Across the Mideast, the vast majority of the 9,700 people who have contracted the coronavirus and the COVID-19 illness it causes are in hard-hit Iran or had recently returned from there. The Islamic Republic has one of the world’s worst death tolls outside of China, the epicenter of the outbreak. Outside of Iran, only Iraq, Egypt and Lebanon have recorded deaths from the virus in the Middle East.
Kuwait announced late Wednesday the oil-rich nation would close down all work and business for two weeks beginning Thursday. Flights would halt to the nation from Friday, the country said. It has over 70 confirmed cases of the new virus. Restaurants, cafes and health clubs also will be closed, the state-run KUNA news agency reported.
Qatar reported a massive jump in cases of the new coronavirus late Wednesday as well, going up to 262. The small, peninsular nation home to long-haul airline Qatar Airways stressed the new cases had been found in quarantine and not mixing out in the public.
In the Gulf Arab island nation of Bahrain, authorities say their number of confirmed cases on Wednesday spiked by nearly 70% to 189 confirmed cases. The 77 new cases were all on a returning flight of Bahraini evacuees from Iran.
There are concerns that the number of infections across Iran is much higher than the confirmed cases reported by the government, which is struggling to contain or manage its spread. The rising casualty figures each day in Iran suggest the fight against the new coronavirus is far from over.
Among the dead are five of the Guard members and an unspecified number of the Guard’s volunteer Basij force.
Iran’s supreme leader had said Tuesday that the Islamic Republic will recognize doctors and nurses who die combating the new coronavirus as “martyrs.”
The decision by Supreme Leader Ayatollah Ali Khamenei comes amid a propaganda campaign already trying to link the fight against the virus to Iran’s long, bloody 1980s war with Iraq. Its forces, which include virologists, faced chemical weapons during Iran’s eight-year war against Iraq.
That the Guard is involved in the relief effort of a major catastrophe is not surprising in Iran. The Guard, whose forces include an estimated 125,000-plus troops and 600,000 mission-ready volunteers, routinely respond to the earthquakes that shake the country. Recent floods saw its troops mobilize as well.

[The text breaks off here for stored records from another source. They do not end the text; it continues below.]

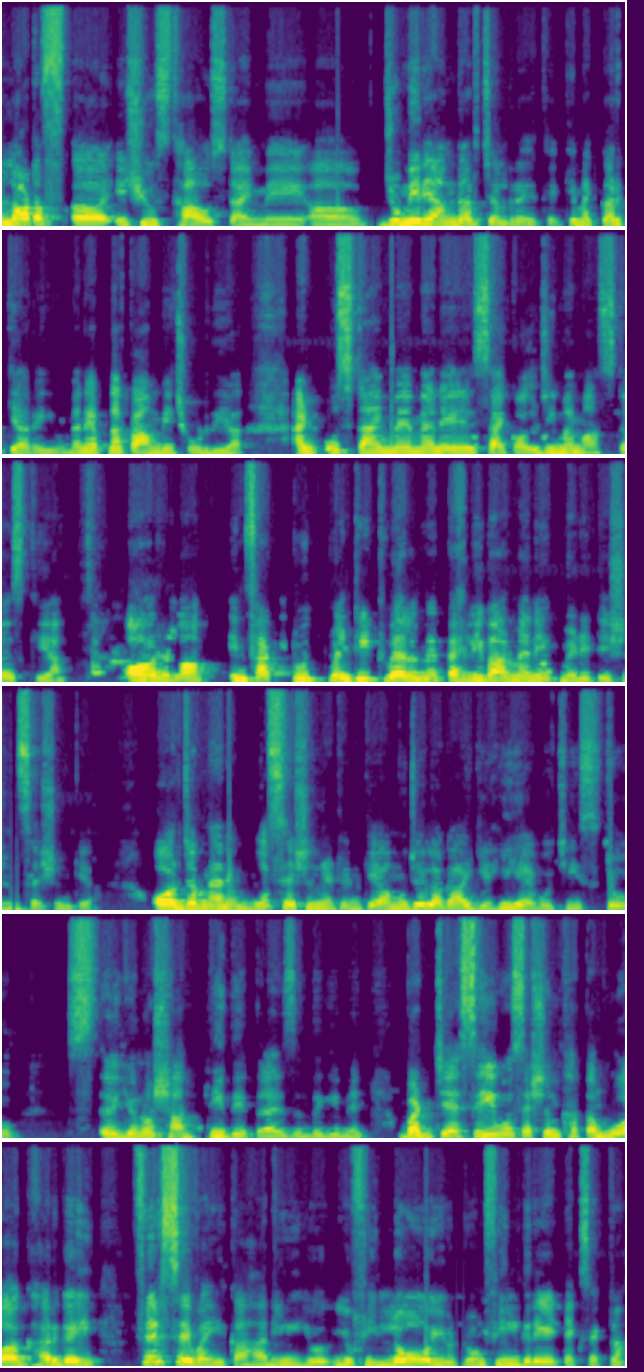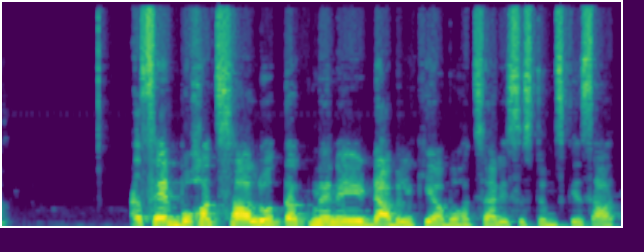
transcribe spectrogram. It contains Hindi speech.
lot of issues था उस टाइम में uh, जो मेरे अंदर चल रहे थे कि मैं कर क्या रही हूँ। मैंने अपना काम भी छोड़ दिया। एंड उस टाइम में मैंने साइकोलॉजी में मास्टर्स किया। और इनफैक्ट टू ट्वेंटी में पहली बार मैंने एक मेडिटेशन सेशन किया। और जब मैंने वो सेशन अटेंड किया मुझे लगा यही है वो चीज़ जो यू नो शांति देता है ज़िंदगी में। बट जैसे ही वो सेशन खत्म हुआ घर गई फिर से वही कहानी you you feel low you don't feel great etcetera फिर बहुत सालों तक मैंने डैबल किया बहुत सारे सिस्टम्स के साथ।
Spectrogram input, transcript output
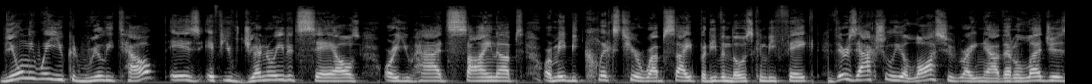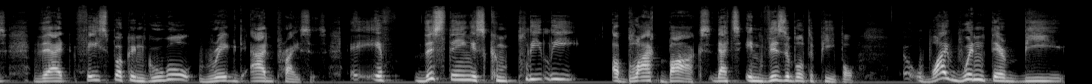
The only way you could really tell is if you've generated sales or you had signups or maybe clicks to your website, but even those can be faked. There's actually a lawsuit right now that alleges that Facebook and Google rigged ad prices. If this thing is completely a black box that's invisible to people, why wouldn't there be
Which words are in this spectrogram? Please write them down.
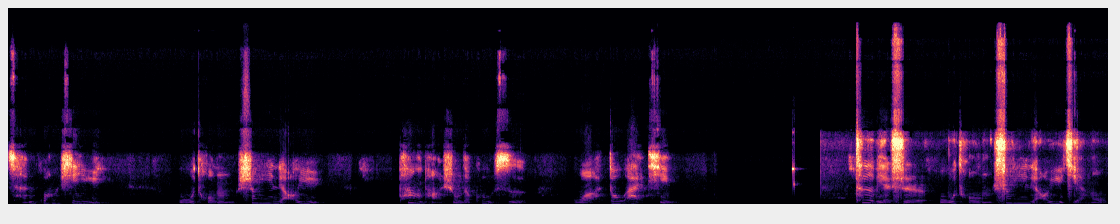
晨光心语、梧桐声音疗愈、胖胖熊的故事，我都爱听。特别是梧桐声音疗愈节目，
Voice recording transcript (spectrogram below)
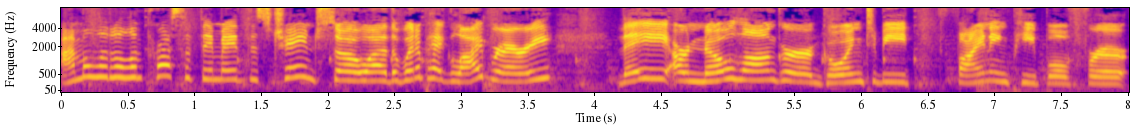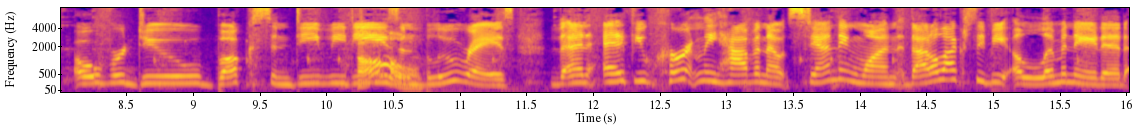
I'm a little impressed that they made this change. So uh, the Winnipeg Library, they are no longer going to be fining people for overdue books and DVDs Oh. and Blu-rays. Then, and if you currently have an outstanding one, that'll actually be eliminated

Meanwhile, Saudi Arabia has barred travel to and from 14 countries affected by the new virus. Early on, as the virus spread in Asia, the kingdom stopped pilgrimages to Islam’s holiest sites in Mecca and Medina, and cut travel links with China and later, Iran. It has also barred entry and exit for residents of Qatif, an eastern Saudi province where most of the country’s 21 cases of the virus are confirmed after travel back to Iran.
Lebanon reported its second death Wednesday saying a 53-year-old man died of the virus. The Health Ministry said 37% of the cases reported in Lebanon originated from four countries: Egypt, Iran, Switzerland and the United Kingdom. Also, the country’s restaurant association said all restaurants around the country will be closed until further notice, though delivery services will continue.

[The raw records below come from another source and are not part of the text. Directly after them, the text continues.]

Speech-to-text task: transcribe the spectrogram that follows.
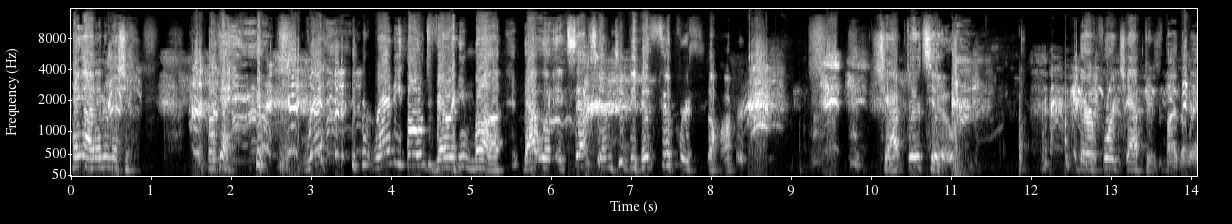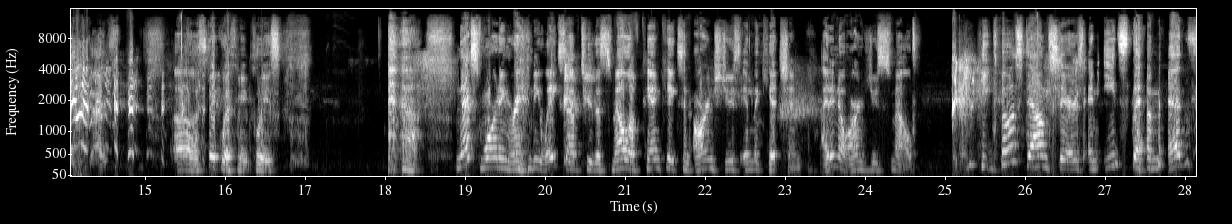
Hang on, intermission. Okay. Ran- Randy hoped very much that would accept him to be a superstar. Chapter 2. There are four chapters, by the way, you guys. Oh, stick with me, please. Next morning, Randy wakes up to the smell of pancakes and orange juice in the kitchen. I didn't know orange juice smelled. He goes downstairs and eats them heads,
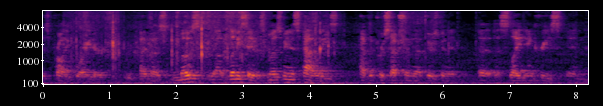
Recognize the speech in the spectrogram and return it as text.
as probably brighter by most. Most, uh, let me say this, most municipalities have the perception that there's been a, a slight increase in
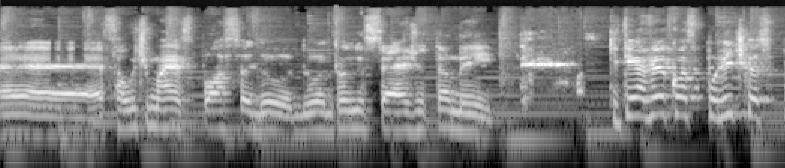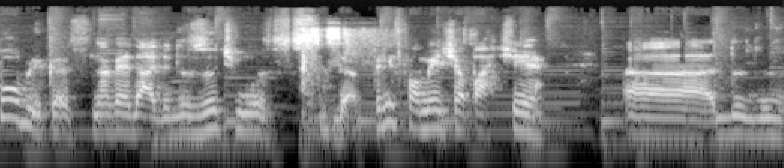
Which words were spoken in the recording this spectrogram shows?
é, essa última resposta do, do Antônio Sérgio também que tem a ver com as políticas públicas, na verdade, dos últimos, principalmente a partir uh, do, do,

In Israel, Prime Minister Benjamin Netanyahu announced a $2.8 billion rescue package to stabilize the economy as it grapples with the virus. The money will double a previously announced fund to help businesses hit by the crisis to $2.4 billion. It also includes roughly $280 million for the health sector.
“The Israeli economy is in a better situation than most economies in the world,” Netanyahu said. “However, we have a great challenge here,” he added. “In our view, we can also deal with it in a way that will allow us to get through it successfully in peace.”
Israel has diagnosed a total of 77 cases of the virus. It has imposed a number of restrictions, including two weeks of home quarantine for anyone arriving from overseas.
There are 26 confirmed cases in the Palestinian Territories.
Associated Press writers Aya Batrawy and Jon Gambrell in Dubai, United Arab Emirates, contributed to this report.